- Light Lagers: These are excellent options for dishes with tender ingredients, such as fish and vegetables. They provide a mild, crisp flavor that complements rather than overpowers the dish.
- Amber Ales: These have slightly more sweetness and body, making them a great option for onion rings, fried mushrooms, or other hearty dishes.
- Stouts: Though less common in beer batters, non-alcoholic stouts can be used to add a richer, more robust flavor to dishes with strong flavors.
In addition to matching flavors, you should consider the acidity of your non-alcoholic beer substitute.
The acidity in regular beer comes from carbonation and contributes to creating a light, airy batter while also inhibiting gluten formation.
Non-alcoholic beers tend to be less acidic, so we recommend choosing a well carbonated non-alcoholic beer for your batter.
Beer Batter Recipe Adjustments
Altering Liquid Ratios
When substituting non-alcoholic beer for regular beer in your beer batter recipe, you might find it necessary to adjust the liquid ratios.
Non-alcoholic beer can have a slightly different consistency and flavor compared to regular beer, so you’ll need to experiment to find the perfect balance to maintain the desired texture and taste in your batter.
Here’s our suggested approach:
- Start by substituting non-alcoholic beer for regular beer in a 1:1 ratio in your usual batter recipe.
- Test the batter by dipping a small piece of whatever you’re frying into the mixture.
- If the texture and flavor are too thin or weak, try reducing the non-alcoholic beer amount or add a splash of club soda. Do this in small increments until you’re happy with the result.
Adding Foaming Agents
One of the reasons beer is used in a beer batter is because of the foaming agents, which come from the beer’s carbonation. This helps to create a lighter and crispier batter.
To ensure your batter stays light and crispy when using non-alcoholic beer, consider incorporating additional foaming agents. Here are a few options:
- Egg whites: Whip egg whites until they form soft peaks, and gently fold them into your batter. This will incorporate air, creating a lighter texture.
- Baking powder: Add a small amount of baking powder (about 1/2 teaspoon per cup of flour) to your batter recipe. This will help create lift and airiness in the batter.
- Club soda: If your nonalcoholic beer lacks carbonation, you can add a bit of club soda to the batter. This will increase the carbonation and help mimic the effect of regular beer.
By adjusting liquid ratios and adding foaming agents, you can create a beer batter with non-alcoholic beer that is both delicious and suitable for those who prefer to avoid alcohol.
Just remember to experiment with the ratios and ingredients to achieve the perfect texture and flavor for your personal taste.
Cooking Techniques and Tips
When using non-alcoholic beer for beer batter, keep in mind a few techniques and tips to create delicious dishes. Whether you’re making classic fish and chips, fried mushrooms, or battered chicken, non-alcoholic beer can provide a great alternative for your batter.

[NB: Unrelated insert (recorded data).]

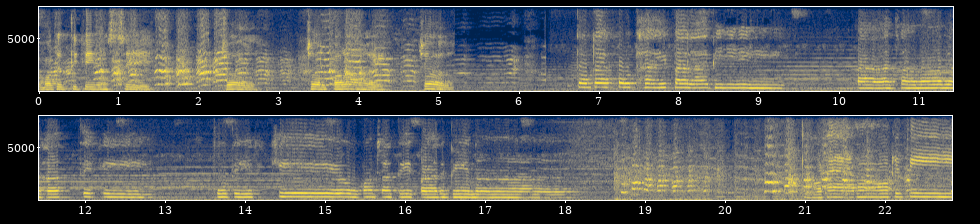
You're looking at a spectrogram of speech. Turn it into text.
আমাদের দিকেই আসছে। চল চল পালাই, চল। তোরা কোথায় পালাবি? আজ আমার হাত থেকে তোদের কেউ বাঁচাতে পারবে না। তোরা মরবি।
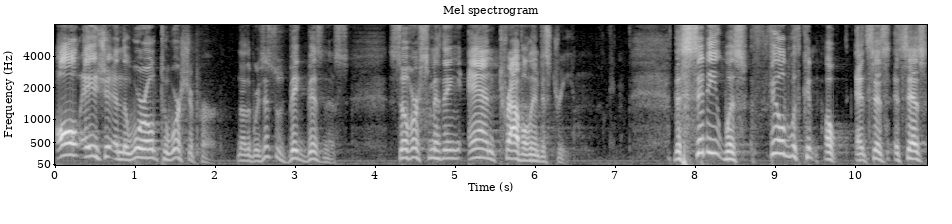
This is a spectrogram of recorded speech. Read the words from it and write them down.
all Asia and the world to worship her. In other words, this was big business silversmithing and travel industry. The city was filled with, con- oh, it says, it says,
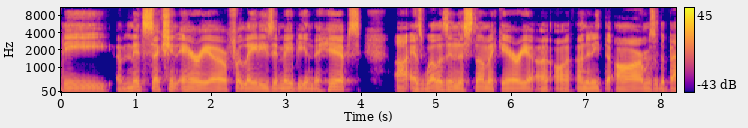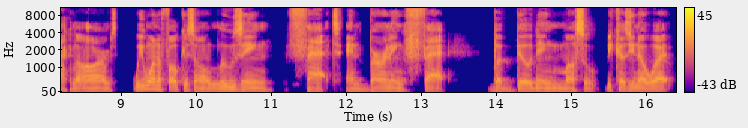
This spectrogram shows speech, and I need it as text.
the uh, midsection area. For ladies, it may be in the hips, uh, as well as in the stomach area, uh, uh underneath the arms or the back of the arms. We want to focus on losing fat and burning fat, but building muscle. Because you know what?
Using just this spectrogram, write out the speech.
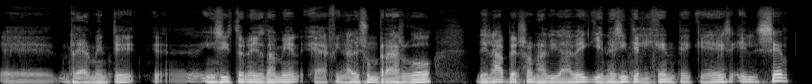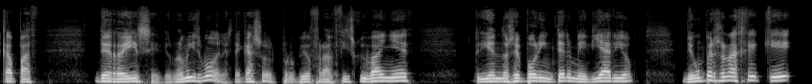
eh, realmente, eh, insisto en ello también, eh, al final es un rasgo de la personalidad de quien es inteligente, que es el ser capaz de reírse de uno mismo, en este caso el propio Francisco Ibáñez, riéndose por intermediario de un personaje que,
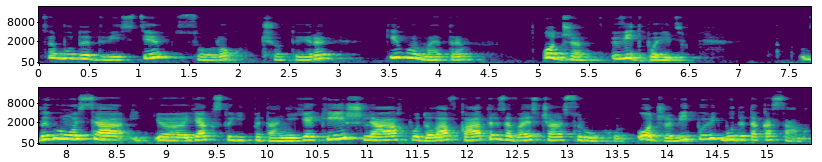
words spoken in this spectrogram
Це буде 244 кілометри. Отже, відповідь. Дивимося, е, як стоїть питання. Який шлях подолав катер за весь час руху? Отже, відповідь буде така сама.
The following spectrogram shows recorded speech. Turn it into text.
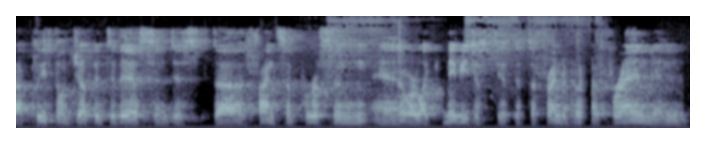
Uh, please don't jump into this and just uh, find some person and or like maybe just if it's a friend of a friend and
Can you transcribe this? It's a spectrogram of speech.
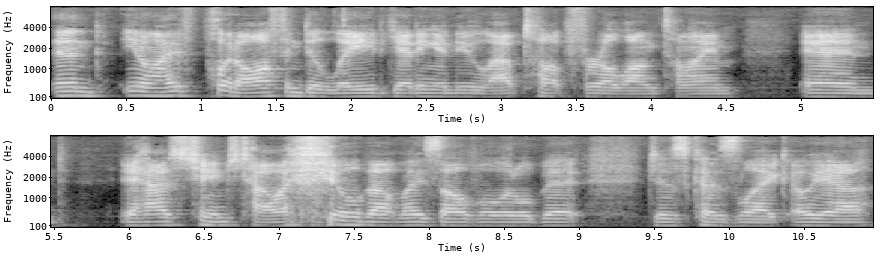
And you know I've put off and delayed getting a new laptop for a long time and it has changed how I feel about myself a little bit just cuz like oh yeah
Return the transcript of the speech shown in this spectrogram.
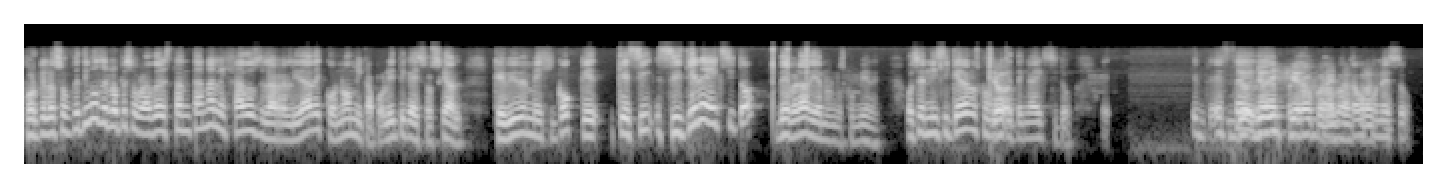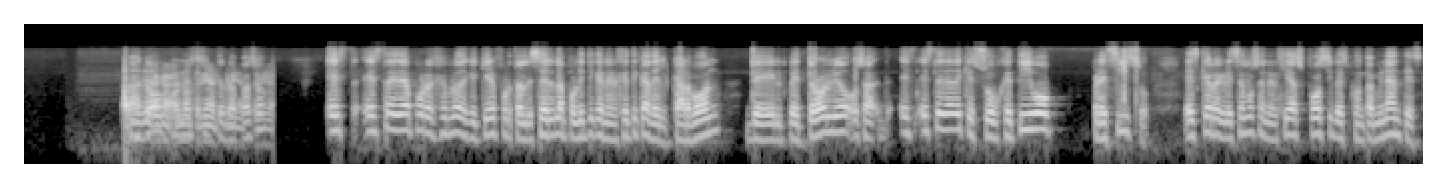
porque los objetivos de López Obrador están tan alejados de la realidad económica, política y social que vive México, que, que si, si tiene éxito, de verdad ya no nos conviene. O sea, ni siquiera nos conviene que tenga éxito. yo, difiero con, acabo con eso. con esta, idea, por ejemplo, de que quiere fortalecer la política energética del carbón, del petróleo, o sea, esta idea de que su objetivo preciso es que regresemos a energías fósiles contaminantes.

First, remember that non-alcoholic beer still contains carbon dioxide, which will help create a light and airy batter. This is essential for achieving the perfect crispiness in your recipes.
Be sure to select the right type of non-alcoholic beer for your recipe. Pilsner or American-style lagers work well for most dishes, as their mild flavors won’t overpower the other ingredients.
Keep in mind that bitterness can vary between non-alcoholic beers, so taste test before incorporating it into your batter to ensure the flavors won’t clash.
To make a simple non-alcoholic beer batter, follow these steps:
- Combine flour, a pinch of salt, and your desired seasonings in a bowl.
- Gradually pour in your non-alcoholic beer, whisking until you achieve a smooth, slightly thick consistency.
- Dip your chosen food items, like mushrooms or beef, into the batter, ensuring they are evenly coated.
- Fry the battered items in hot oil until golden brown and crispy.
Experiment with different seasonings to tailor your non-alcoholic beer batter to your tastes.
In summary, using non-alcoholic beer in your beer batter not only adds an enjoyable twist to your favorite fried dishes but also allows those who prefer not to consume alcohol to enjoy these crispy delights without the alcohol.